Victor Hawley Jr.

AV Monitor logo

Introducing AV Monitor

Recently, I published a new Mac app called AV Monitor for free on the Mac App Store. It’s a simple utility I’ve always wanted, but I couldn’t find anything like it that fits my needs. AV Monitor lets you quickly view any AVFoundation video device (such as a webcam or capture card) at different supported resolutions and frame rates while also previewing the audio output.

The idea started when I wanted to use my HDMI Capture Card to play my Nintendo Switch and Nintendo 64 (equipped with N64Digital) at my desk. My monitors don’t have HDMI inputs, and I had this capture card on hand, so I thought there would be software to simply monitor the video and audio coming into that capture device. However, there weren’t any great options. QuickTime was my first thought, and it can do the basic job of previewing video and audio output, but it wasn’t ideal.

QuickTime window with the Mario Golf 64 Intro Screen visible and vague high and maximum quality options highlighted

For my capture card, the only video format choices are vague “High” and “Maximum” quality options, so I don’t have a good indication of what the device’s resolution and frame rate are without recording (which is what QuickTime is designed for). Once I record a video clip, I can see that “High” means 1280x720 at 60 frames-per-second and “Maximum” means 1920x1080 at 30 frames-per-second. This showed me that “Maximum” is a bit of a misnomer because this capture card definitely supports 1920x1080 at 60 fps, as shown in OBS. Not being able to display the capture card’s maximum supported resolution and frame rate was enough for me to look for something else.

Speaking of OBS, that was the next option that came to mind. I’ve been familiar with it from streaming, and it seemed like it could get the job done. I can choose specific resolutions and frame rates, and I could tailor a whole lot more in terms of input format, color space, and video range. However, OBS seemed to be too much for what I needed. I certainly didn’t need the added complexity of arranging separate media elements onto a canvas to then render and display on my screen. Re-configuring devices wasn’t as simple as it could be, and there must have been significant latency introduced by the need to composite all of the elements onto a preview pane. While all of these tools are great for streamers, I wanted something more basic. Enter AV Monitor.

AV Monitor window with the Mario Golf 64 Intro Screen visible at 1920x1080 resolution, 60 frames per second, and audio output enabled

The goal for AV Monitor was to create a preview-oriented app that’s a bit more complex than QuickTime and a bit less complex than OBS. Having essentially no experience with audio and video programming, getting basic audio and video output with a few controls was be a great starting point for me to learn about the AVFoundation framework on macOS without being completely overwhelmed by a lot of details about audiovisual data and functions.

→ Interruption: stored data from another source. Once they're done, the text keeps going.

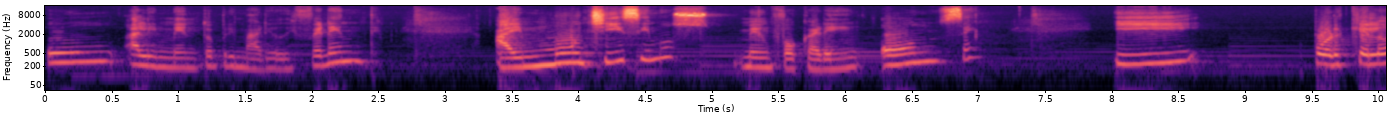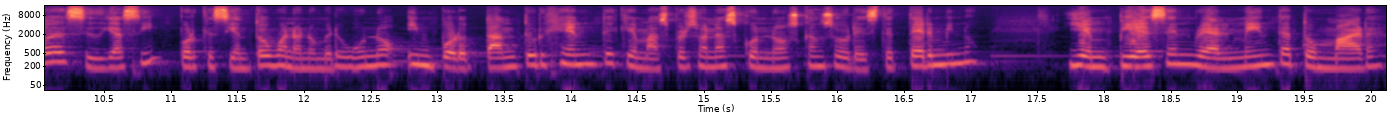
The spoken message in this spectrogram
un alimento primario diferente. Hay muchísimos, me enfocaré en 11 y ¿por qué lo decidí así? Porque siento, bueno, número uno, importante, urgente que más personas conozcan sobre este término y empiecen realmente a tomar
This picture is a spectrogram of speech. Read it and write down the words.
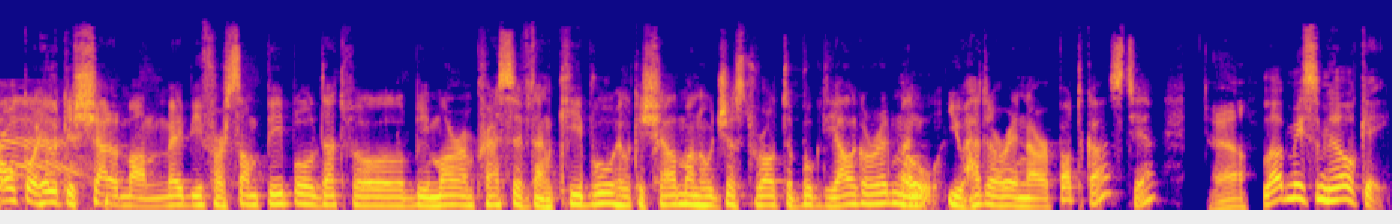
Also, Hilke Schellmann. Maybe for some people that will be more impressive than Kebu. Hilke Schellmann, who just wrote the book The Algorithm, oh. and you had her in our podcast, yeah? Yeah. Love me some Hilke.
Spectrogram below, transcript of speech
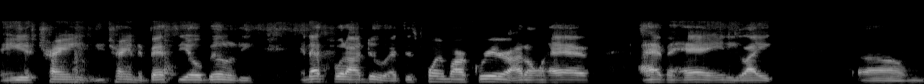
and you just train, you train the best of your ability, and that's what I do. At this point in my career, I don't have, I haven't had any like um,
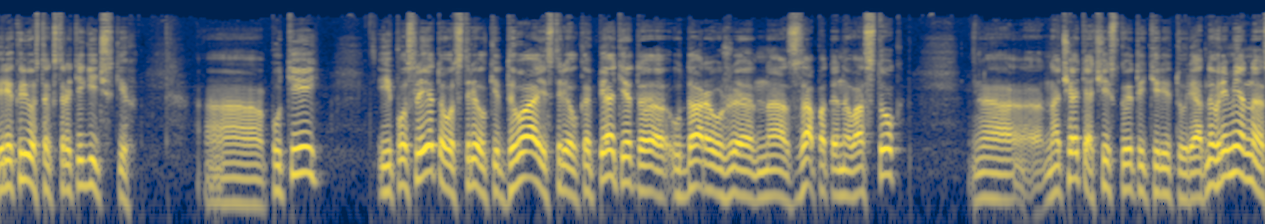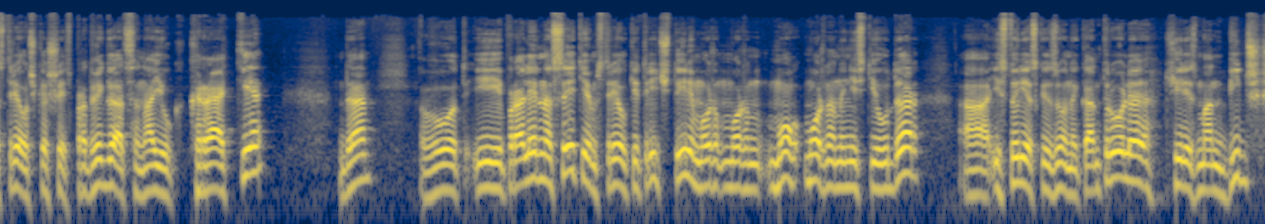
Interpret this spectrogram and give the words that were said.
перекресток стратегических путей. И после этого стрелки 2 и стрелка 5 – это удары уже на запад и на восток, а, начать очистку этой территории. Одновременно стрелочка 6 продвигаться на юг к Раке, да, вот, и параллельно с этим стрелки 3-4 можно, можно, можно нанести удар а, из турецкой зоны контроля через Манбидж,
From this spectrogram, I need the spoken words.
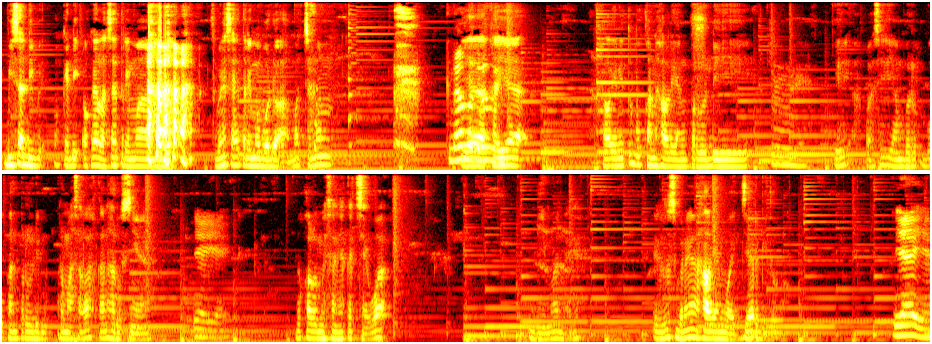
bisa di oke di oke lah saya terima sebenarnya saya terima bodoh amat cuman kenapa ya kenapa? kayak hal ini tuh bukan hal yang perlu di Hmm, jadi apa sih yang ber- bukan perlu dipermasalahkan harusnya. Ya ya kalau misalnya kecewa gimana ya? Itu sebenarnya hal yang wajar gitu. Ya ya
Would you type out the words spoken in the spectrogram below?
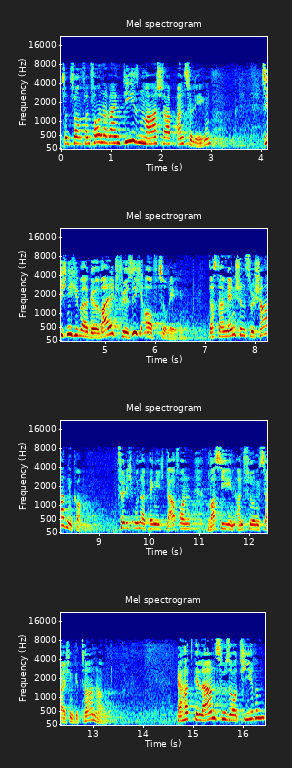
von vornherein diesen Maßstab anzulegen, sich nicht über Gewalt für sich aufzuregen, dass da Menschen zu Schaden kommen, völlig unabhängig davon, was sie in Anführungszeichen getan haben. Er hat gelernt zu sortieren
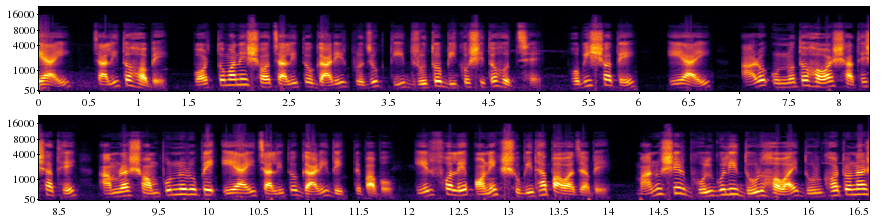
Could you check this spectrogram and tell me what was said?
এআই চালিত হবে। বর্তমানে স্বচালিত গাড়ির প্রযুক্তি দ্রুত বিকশিত হচ্ছে। ভবিষ্যতে এআই আরও উন্নত হওয়ার সাথে সাথে আমরা সম্পূর্ণরূপে এআই চালিত গাড়ি দেখতে পাব। এর ফলে অনেক সুবিধা পাওয়া যাবে। মানুষের ভুলগুলি দূর হওয়ায় দুর্ঘটনার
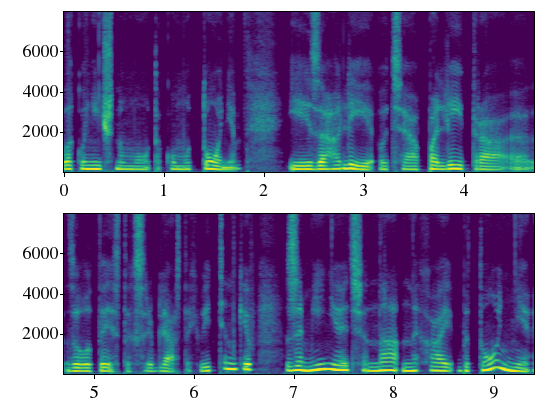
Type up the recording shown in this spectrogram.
лаконічному такому тоні. І взагалі оця палітра е, золотистих сріблястих відтінків замінюється на нехай бетонні,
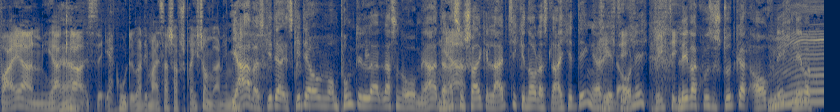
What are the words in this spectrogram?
Bayern, ja, klar, ist ja gut, über die Meisterschaft spreche ich schon gar nicht mehr. Ja, aber es geht ja, es geht ja um, um Punkte la- lassen oben, ja. Dann Ja. hast du Schalke Leipzig genau das gleiche Ding, ja, geht Richtig, auch nicht. richtig. Leverkusen Stuttgart auch nicht. Leverkusen.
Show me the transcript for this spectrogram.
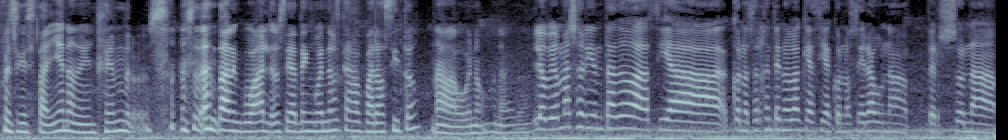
Pues que está lleno de engendros, o sea, tal cual, o sea, te encuentras cada parásito, nada bueno, la verdad. Lo veo más orientado hacia conocer gente nueva que hacia conocer a una persona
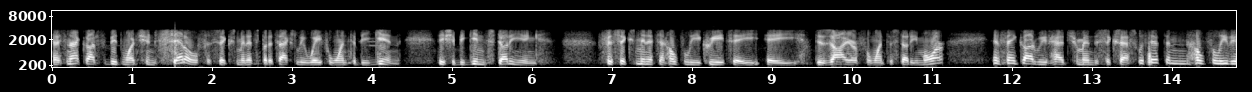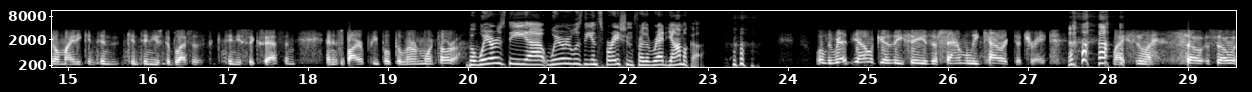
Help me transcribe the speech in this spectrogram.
And it's not, God forbid, one should settle for six minutes, but it's actually a way for one to begin. They should begin studying for six minutes, and hopefully it creates a, a desire for one to study more and thank God we've had tremendous success with it, and hopefully the Almighty continu- continues to bless us, continue success, and, and inspire people to learn more Torah. But where is the uh, where was the inspiration for the red yarmulke? Well, the red yarmulke, as they say, is a family character trait. my, so, so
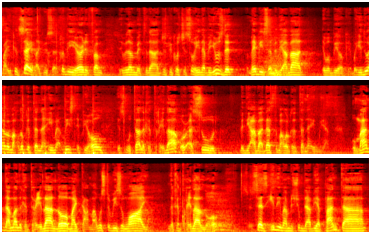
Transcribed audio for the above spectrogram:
But you could say, like you said, could be he heard it from Yehuda ben Betera, just because you saw he never used it, but maybe he said b'di'avad, it will be okay. But you do have a mahlukat tanaim, at least if you hold it's mutalek at or asur b'di'avad. That's the mahlukat tanaim we have. Uman dama lechatchila lo my tama. What's the reason why lechatchila lo? It says ilima mishum da'avia panta.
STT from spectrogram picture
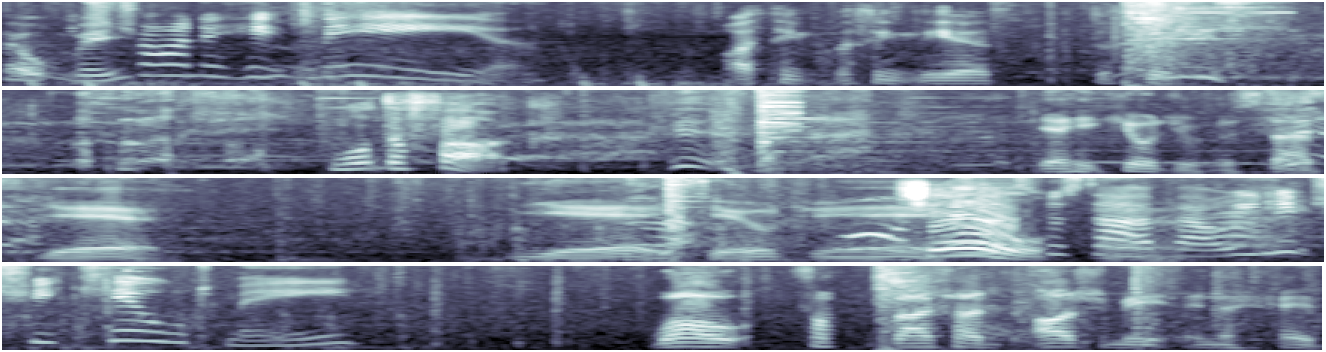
help He's me. trying to hit me! I think I think the uh, the thing. What the fuck? Yeah, he killed you with a stab. Yeah. Yeah, he killed you. Yeah. What Chill. was that Yeah. about? He literally killed me. Well, some guy tried arching me in the head.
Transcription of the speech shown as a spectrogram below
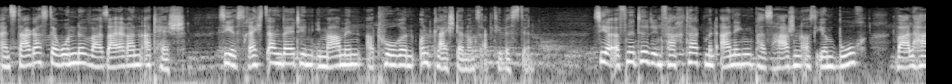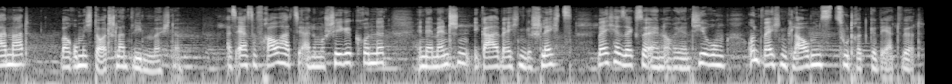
Ein Stargast der Runde war Sairan Atesh. Sie ist Rechtsanwältin, Imamin, Autorin und Gleichstellungsaktivistin. Sie eröffnete den Fachtag mit einigen Passagen aus ihrem Buch Wahlheimat, warum ich Deutschland lieben möchte. Als erste Frau hat sie eine Moschee gegründet, in der Menschen, egal welchen Geschlechts, welcher sexuellen Orientierung und welchen Glaubens Zutritt gewährt wird.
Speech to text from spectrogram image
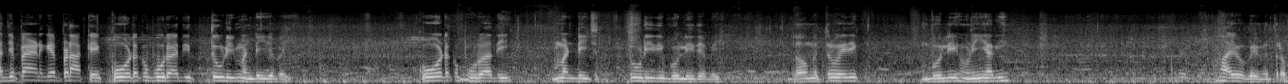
ਅੱਜ ਪੈਣਗੇ ਪੜਾਕੇ ਕੋਟ ਕਪੂਰਾ ਦੀ ਤੂੜੀ ਮੰਡੀ 'ਚ ਬਈ। ਕੋਟ ਕਪੂਰਾ ਦੀ ਮੰਡੀ 'ਚ ਤੂੜੀ ਦੀ ਬੋਲੀ ਤੇ ਬਈ। ਲਓ ਮਿੱਤਰੋ, ਇਹਦੀ ਬੋਲੀ ਹੋਣੀ ਹੈਗੀ। ਆਇਓ ਬਈ ਮਿੱਤਰੋ।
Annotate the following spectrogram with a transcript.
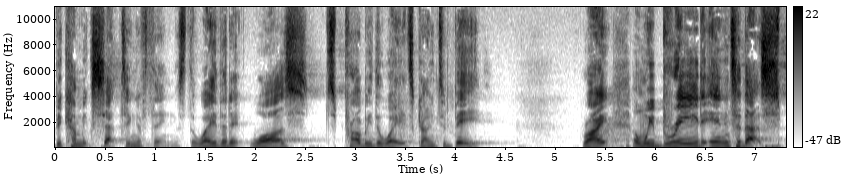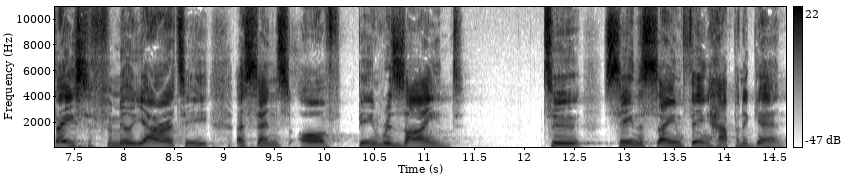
become accepting of things. The way that it was, it's probably the way it's going to be. Right? And we breed into that space of familiarity a sense of being resigned to seeing the same thing happen again.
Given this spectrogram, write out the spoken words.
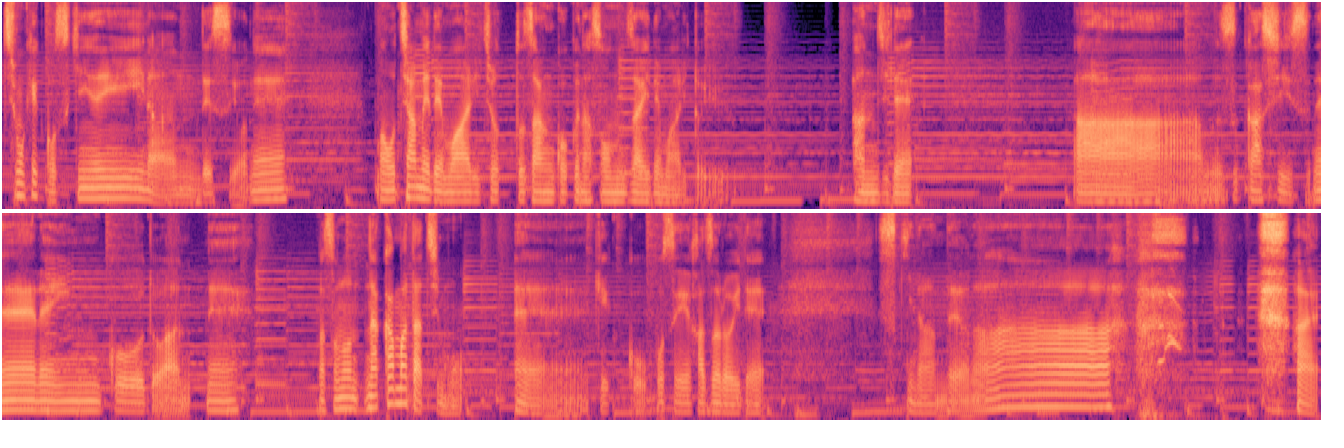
ちも結構好きなんですよね、まあ、お茶目でもありちょっと残酷な存在でもありという。感じで。あー難しいですね。レインコードはね、まあ、その仲間たちもえー、結構個性派揃いで好きなんだよな。はい。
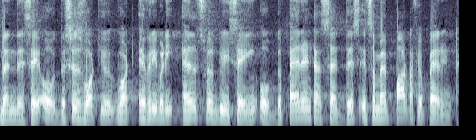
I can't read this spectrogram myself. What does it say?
then they say, oh, this is what you, what everybody else will be saying. Oh, the parent has said this. It's a part of your parent.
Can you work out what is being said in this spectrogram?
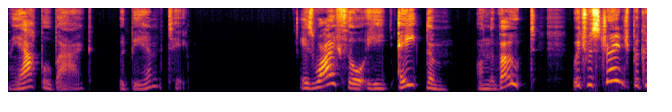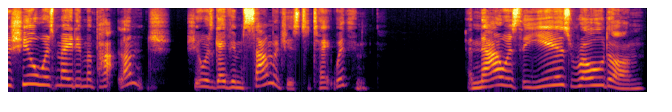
and the apple bag would be empty. His wife thought he ate them on the boat, which was strange because she always made him a packed lunch. She always gave him sandwiches to take with him. And now, as the years rolled on,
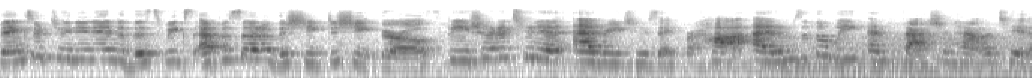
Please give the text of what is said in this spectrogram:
Thanks for tuning in to this week's episode of the Chic to Chic Girls. Be sure to tune in every Tuesday for hot items of the week and fashion how-tos.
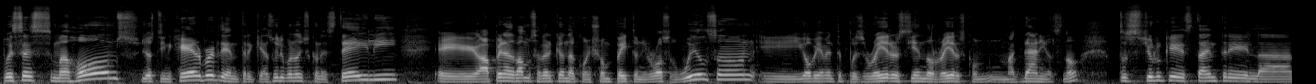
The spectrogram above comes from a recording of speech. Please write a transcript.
pues es Mahomes, Justin Herbert, entre que azul y buenos con Staley. Eh, apenas vamos a ver qué onda con Sean Payton y Russell Wilson. Y obviamente, pues Raiders siendo Raiders con McDaniels, ¿no? Entonces yo creo que está entre la,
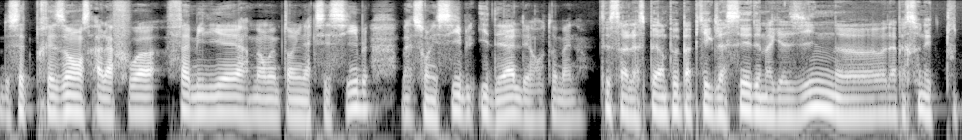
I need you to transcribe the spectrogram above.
de cette présence à la fois familière mais en même temps inaccessible, bah, sont les cibles idéales des rotomanes. C'est ça, l'aspect un peu papier glacé des magazines. la personne est toute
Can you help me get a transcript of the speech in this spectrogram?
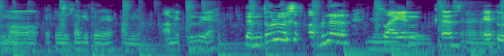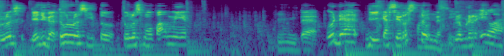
hmm, mau kayak tulus lagi tuh ya pamit. pamit dulu ya. Dan tulus oh bener. Hmm, selain uh, kayak tulus dia juga tulus gitu. Tulus mau pamit. Hmm. udah udah dikasih restu. Bener-bener hilang.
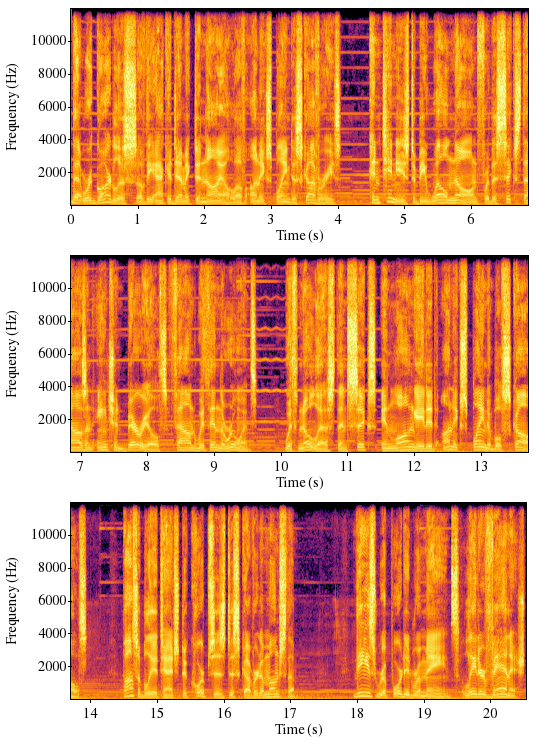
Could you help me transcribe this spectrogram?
that regardless of the academic denial of unexplained discoveries, continues to be well known for the 6,000 ancient burials found within the ruins, with no less than six elongated unexplainable skulls, possibly attached to corpses discovered amongst them, These reported remains later vanished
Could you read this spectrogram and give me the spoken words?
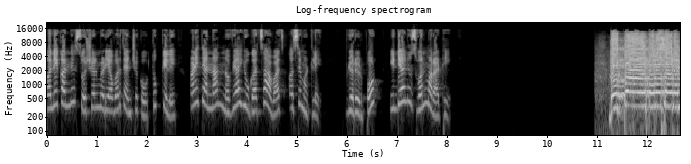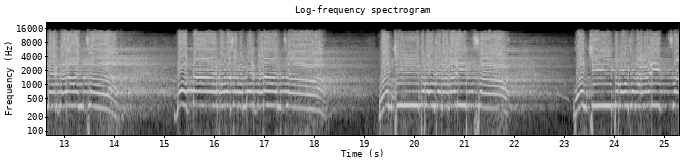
अनेकांनी सोशल मीडियावर त्यांचे कौतुक केले आणि त्यांना नव्या युगाचा आवाज असे म्हटले. Bureau report India news one Marathi. Doctor Babasaheb आंबेडकरांचा! डॉक्टर बाबासाहेब आंबेडकरांचा! वंचित बहुजन आघाडीचा! वंचित बहुजन आघाडीचा!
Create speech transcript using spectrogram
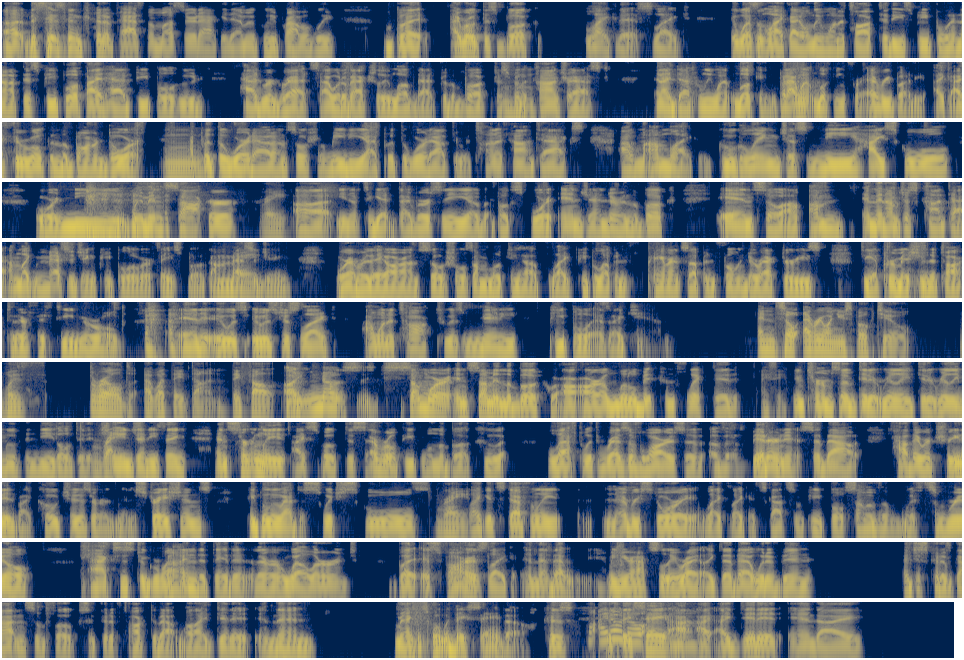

On top of that, this was a great excuse for me to try out SwiftUI. Now’s probably a good time to mention that AV Monitor is written in SwiftUI (albeit with an AppKit wrapper for the video device output)!

In version 1.0, the biggest pain points were addressed. It has simple device selection and basic controls for resolution, frame rate, and volume. You can also open multiple windows to preview multiple devices independently! However, there’s still so much more that can be done. There could be more audio and video data displayed. What if it could record raw footage from devices at a desired resolution and frame rate? While I can’t promise when those features will arrive, those are a couple things I know I want to add. In the meantime, download AV Monitor for free on the Mac App Store today!